MEST Africa selects 6 Ghanaian startups for the 2022 Express Accelerator

The Meltwater Entrepreneurial School of Technology (MEST) has selected six Ghanaian startups for the 2022 MEST Express Accelerator.

MEST Express is an acceleration program focused on providing investment-readiness support to early and growth-stage startups in Ghana.

It delivers hands-on business interventions focused on rapid practical application and observable business outcomes. The program works with founders to ensure their businesses are poised for growth and increased impact.

After 20 weeks of hands-on expert-led workshops and mentorship, startups in each cohort have the opportunity to participate in a pitching session where the top-performing ventures receive equity-free grant funding. Since the commencement of the accelerator in 2020, MEST in partnership with MasterCard provides about $1000K annually to over 50 startups including Treepz, Motito, Digistore, PayBox, Swoove and Yom Yom.

According to MEST, "the latest cohort is focused on empowering startups in Ghana that provide solutions that use technology to drive transformational change to create a more sustainable future for all," according to the accelerator's website.

The 2022 MEST Express Accelerator cohort is made up of six Ghananian startups solving problems in the fintech, agriculture, logistics, health, and e-commerce sectors. The startups include: Shaq Express, Fluid Finance, Tiny Reusers, Digital Health Access and Sommalife.

Shaq Express

Shaq Express is a local e-commerce and courier company with the sole aim of creating the convenience of a digital lifestyle that connects the customer and vendor; providing logistical support to customers by allowing them to move packages from one point to another.

Fluid Finance

Fluid Finance: empowers banks to finance low-income farmers at scale. "Our breakthrough offline technology enables farmers to access digital financial identities, cashless credits, and educational content to increase crop yield and financial literacy. At the end of the program, we want to facilitate access to 250,000 farmers," according to Moustapha Seck, CEO, Fluid Finance.

Tiny Reusers

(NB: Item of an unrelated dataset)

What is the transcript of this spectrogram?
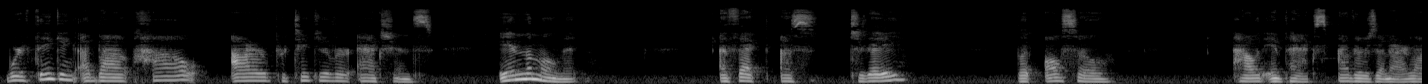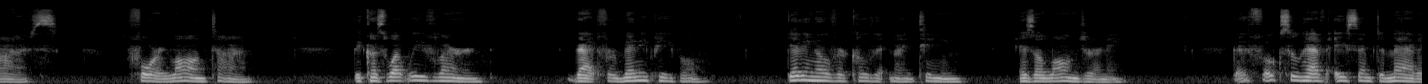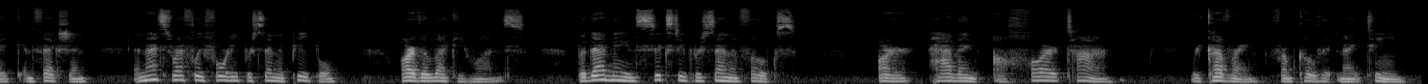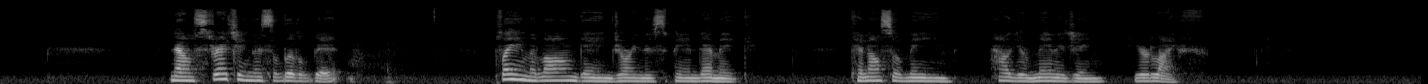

Tiny Reusers addresses the global environmental crisis as well as the unemployment issues in Ghana through our e-commerce platform where we invite all to sell their preloved and new baby, kids, and maternity items.

The startup's CEO Lisa Nielsen said that via the programme, the team is expecting exponential growth and impact: "In 6 months, we hope to gain good traction, become investor-ready, and improve on our technology," she said.

Digital Health Access

Digital Health Access is an all-inclusive Health Education and Consultation platform that connects healthcare professionals and providers to users and assists healthcare professionals with an Electronic Medical records system to manage their patient’s records.

Richmond Ampbeng, CEO of Digital Health Access, and his team saw the MEST Express Accelerator as an important opportunity to "benefit from expert training and mentorship and also gain access to the MEST Community."


Sommalife provides resources for women groups in shea-producing communities to produce high quality in large volumes, gain access to international markets and become agents of environmental conservation.

“We joined the MEST Express accelerator with the expectation that it will prepare us to be investor ready and at the end of the program, be able to raise $600,000 to complete our software development and scale our solution by 2023,” noted Mawuse Gyisun, CEO of Sommalife.

Africa Goodnest

Africa Goodnest is e-commerce and logistics platform helping transform the way that we find and buy value-added agricultural products in the personal care, herbs, spices, food, and beverage space, from Africa.

According to Africa Goodnest's founder Bernice Yalley, MEST Express offers the opportunity to grow its platform sustainably. "At the end of the program, we hope that we will have over 100 vendors on our platform from all over the African continent, have made connections and sales with an almost equal amount of markets, and are representing ourselves at industry trade shows, Yalley said.

Kwaku Tabiri, co-founder of Swoove and an ex-beneficiary of the accelerator said that "before the program, we had been bootstrapping on our own for three years. We applied to the program to gain funding, become part of a community of entrepreneurs as well as acquire knowledge and experience on how to build a startup, and we gained all three."

"Our experience during the MEST Express accelerator was very educational," he said.